Tight Budget & Missouri Schools on Lawmaker’s Minds as Mo. Session Starts
January 4, 2012

(AP) – Missouri lawmakers opened their 2012 session Wednesday with a pledge by legislative leaders to close the state’s projected $500 million budget gap and revamp its underfunded public school system but without any immediate answers about how they would do it.

The session that continues through May 18 will be the last go-around for dozens of lawmakers prohibited from re-election this year because of term limits. Senate President Pro Tem Rob Meyer said the clock is ticking to confront the two lofty financial challenges of the budget crunch and the schools crisis, in which two of Missouri’s largest districts str unaccredited.

“Some predict not much will be accomplished,” Mayer, R-Dexter, said in opening remarks to the chamber. But “we must act, and do so swiftly to pass a balanced budget without a tax increase for the people of Missouri and to help put Missourians back to work in this stagnant and weak economy.”

Lawmakers will have about two weeks of work before Democratic Gov. Jay Nixon presents his budget and policy proposals during his annual State of the State address on Jan. 17. The governor’s budget director already has indicated that every state department is likely to take cuts. Nixon’s administration and Republican legislative leaders alike have indicated that they hope to spare public K-12 school districts from cuts, but there have been no guarantees.

In recent years, Missouri has failed to provide the full amount called for by the formula that funds its more than 500 school districts. The Missouri Department of Elementary and Secondary Education has said that by the 2014 budget, and after some recalculations within the formula, Missouri could need to add more than $700 million on top of what currently is spent.

Lawmakers will attempt to tweak the formula during their 2012 session, but there is no agreement yet on how to do that.

Special Session, A Burial at Sea?
October 26, 2011

Kansas City Democratic Minority leader Mike Talboy calls the just-ended special session, “the Lost Legislative Session”.

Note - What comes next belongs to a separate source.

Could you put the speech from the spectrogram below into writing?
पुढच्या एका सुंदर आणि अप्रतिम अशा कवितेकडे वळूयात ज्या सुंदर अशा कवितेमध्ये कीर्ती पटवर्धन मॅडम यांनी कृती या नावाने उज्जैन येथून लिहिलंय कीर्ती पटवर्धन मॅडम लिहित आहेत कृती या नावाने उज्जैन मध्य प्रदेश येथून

The effort to pass a major economic development bill died quietly Tuesday. It was the political version of an anonymous burial at sea.

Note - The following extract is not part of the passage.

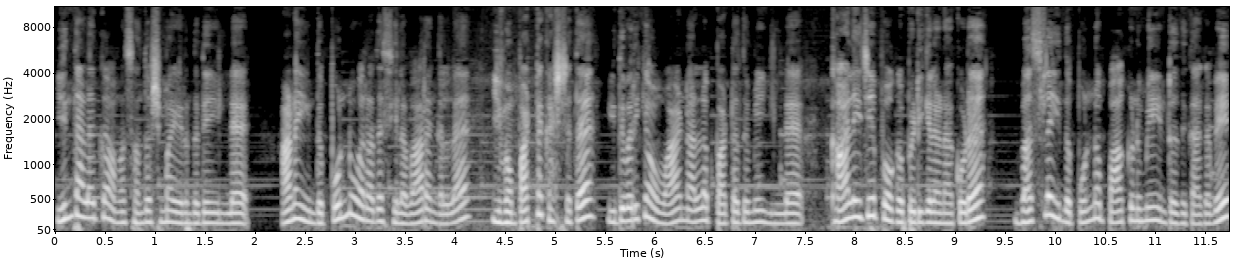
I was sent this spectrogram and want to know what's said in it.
இந்த அளவுக்கு அவன் சந்தோஷமா இருந்ததே இல்லை. ஆனா இந்த பொண்ணு வராத சில வாரங்கள்ல இவன் பட்ட கஷ்டத்தை இது வரைக்கும் அவன் வாழ்நாளில் பட்டதுமே இல்லை. காலேஜே போக பிடிக்கலனா கூட பஸ்ல இந்த பொண்ணை பார்க்கணுமேன்றதுக்காகவே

The AP reports it took about 40 seconds for Senate leader Rob Mayer to call the State Senate into Session. He then called on Republican Leader Senator Tom Dempsey, the only other senator present. Dempsey moved to adjourn. They both voted to adjourn, that was it.

The session’s major effort was to draw up and approve a jobs bill for the state. Kansas City officials and some local law makers were pushing for a jobs retention bill. They hoped that would provide enough extra tax incentives to keep existing Missouri companies from being lured across the state line into Kansas. Locally, it was referred to as ’business poaching’.

The economic development measures were caught in a battle between House and Senate Republicans over whether or not some reforms on tax credits should be permanent or limited to a certain amount of time.

The legislature did manage to pass a bills reforming Missouri’s ‘Facebook Law’. That will clear up language that will allow educators to use social media more freely in the classroom. Another measure, aimed at attracting more life science and high-tech companies into Missouri also passed. But that measure, the Missouri Science and Innovation Reinvestment Act, (MOSIRA), is linked to the dead jobs bill. Governor Jay Nixon’s office says it is looking at signing the measure despite the connection to the jobs bill.

The legislature also failed to move the Missouri presidential primary from February 7 back until March 6. Republican National Committee rules insisted the date be moved back, or the Missouri GOP would risk losing delegates to the national convention next summer.

Instead, the state GOP will hold a non-binding “beauty contest” primary on Feb.7. The delegate selection process will start with a statewide St. Patrick’s Day caucus on March 17.

According to the state, the session, that started September 6 and died Tuesday costs taxpayers about $280,000.